Brier root


  • Webster's Revised Unabridged Dictionary
    • Brier root the root of the southern Smilax laurifolia and Smilax Walteri; -- used for tobacco pipes. See also 2nd brier.
    • ***


In literature:

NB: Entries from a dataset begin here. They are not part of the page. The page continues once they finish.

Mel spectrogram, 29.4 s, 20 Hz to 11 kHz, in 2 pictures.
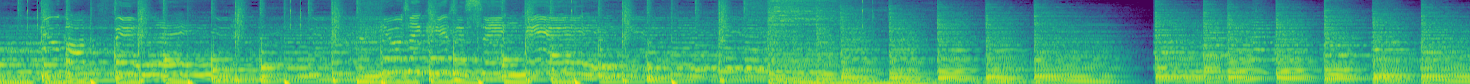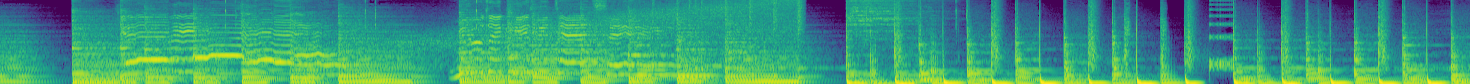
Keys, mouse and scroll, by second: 0.3 click, 2.9 click, 5.7 click, 17.0-18.5 drag, 18.1 KP_0, 19.5-22.4 drag, 23.4 click, 24.4-29.4 drag.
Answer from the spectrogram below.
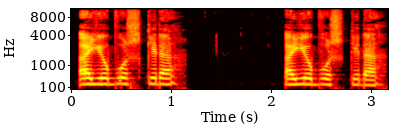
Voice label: "vyoposketv", Muscogee

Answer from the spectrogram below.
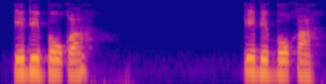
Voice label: "etepokv", Muscogee

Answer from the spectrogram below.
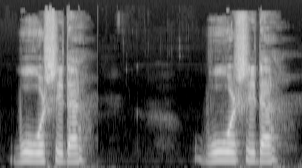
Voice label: "wosetv", Muscogee

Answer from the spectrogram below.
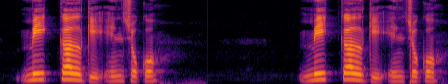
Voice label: "mekkvlke encuko", Muscogee

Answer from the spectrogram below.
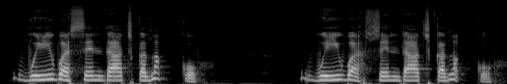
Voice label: "uewv sentackv rakko", Muscogee

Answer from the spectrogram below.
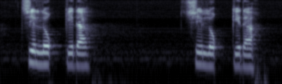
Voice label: "celokketv", Muscogee; Mvskoke Words with Repeated Consonants; A Dictionary of Creek/Muskogee; SIL International; Onvkv Ohhvyayices

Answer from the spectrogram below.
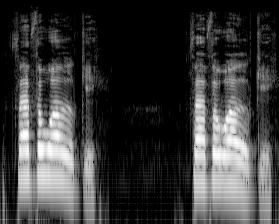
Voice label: "rvro vlke", Muscogee

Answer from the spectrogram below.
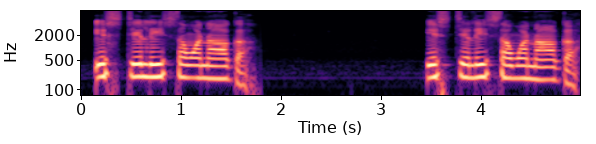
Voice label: "est ele svwvnakv", Muscogee

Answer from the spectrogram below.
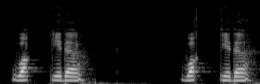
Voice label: "wakketv", Muscogee; A Dictionary of Creek/Muskogee; SIL International

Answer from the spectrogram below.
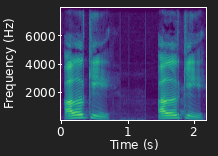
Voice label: "vlke", Muscogee

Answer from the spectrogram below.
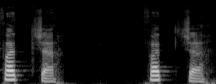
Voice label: "fvccv", Muscogee; Onvkv Ohhvyayices; A Dictionary of Creek/Muskogee; SIL International

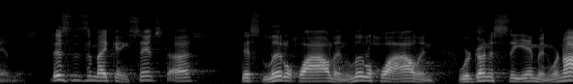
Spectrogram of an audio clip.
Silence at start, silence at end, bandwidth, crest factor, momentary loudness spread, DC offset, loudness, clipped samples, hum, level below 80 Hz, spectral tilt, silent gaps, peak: 0 s; 0 s; 18 kHz; 20 dB; 10 LU; under 0.1%; -34 LUFS; under 0.1%; none; -82 dBFS; -5.5 dB/octave; none; -14 dBFS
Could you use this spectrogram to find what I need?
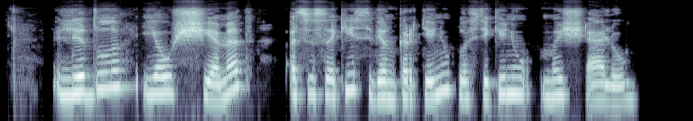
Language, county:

We struck into the woods and entered upon a rough time, stumbling over roots, getting tangled in vines, and torn by briers.
"The Man That Corrupted Hadleyburg and Other Stories" by Mark Twain (Samuel Clemens)
The man and woman were employed in bruising what was called brier root, which they had dug from the forest, for food.
"David Crockett: His Life and Adventures" by John S. C. Abbott
The Englishman drew his brier-root pipe from his mouth, glanced sidewise from the magazine he was reading, and jerked his head in assent.
"The Wild Olive" by Basil King
How she beats down the brush and briers and wears away even the roots of the trees!
"In the Catskills" by John Burroughs
Let the thorns and briers which have grown up around it be rooted up.
"The Letters of Cassiodorus" by Cassiodorus (AKA Magnus Aurelius Cassiodorus Senator)
They were talking to a third man, who was lounging against a front wheel, smoking a brier-root pipe.
"The Rover Boys on the Farm" by Arthur M. Winfield (AKA Edward Stratemeyer)
He found the member of Ben's company propped up on some grass pillows, smoking his favorite brier-root pipe.
"The Campaign of the Jungle" by Edward Stratemeyer
"The Scrap Book, Volume 1, No. 3" by Various
In one hand he held a blackened brier-root pipe, gazing on it with an air of mock regret.
"McClure's Magazine, Vol. 1, No. 1, June 1893" by Various
A couple of pipes with brier-root stems lay thereon, and a jar of tobacco.
"Kitty's Conquest" by Charles King

In poetry:

The gusts browbeat the trees
And drive the sap to root;
The beechen buds they freeze,
And lash the blackberry shoot
That clings unto the stalwart brier,
and bends unbroken to its foot.
"Spring In Vermont" by Sarah Norcliffe Cleghorn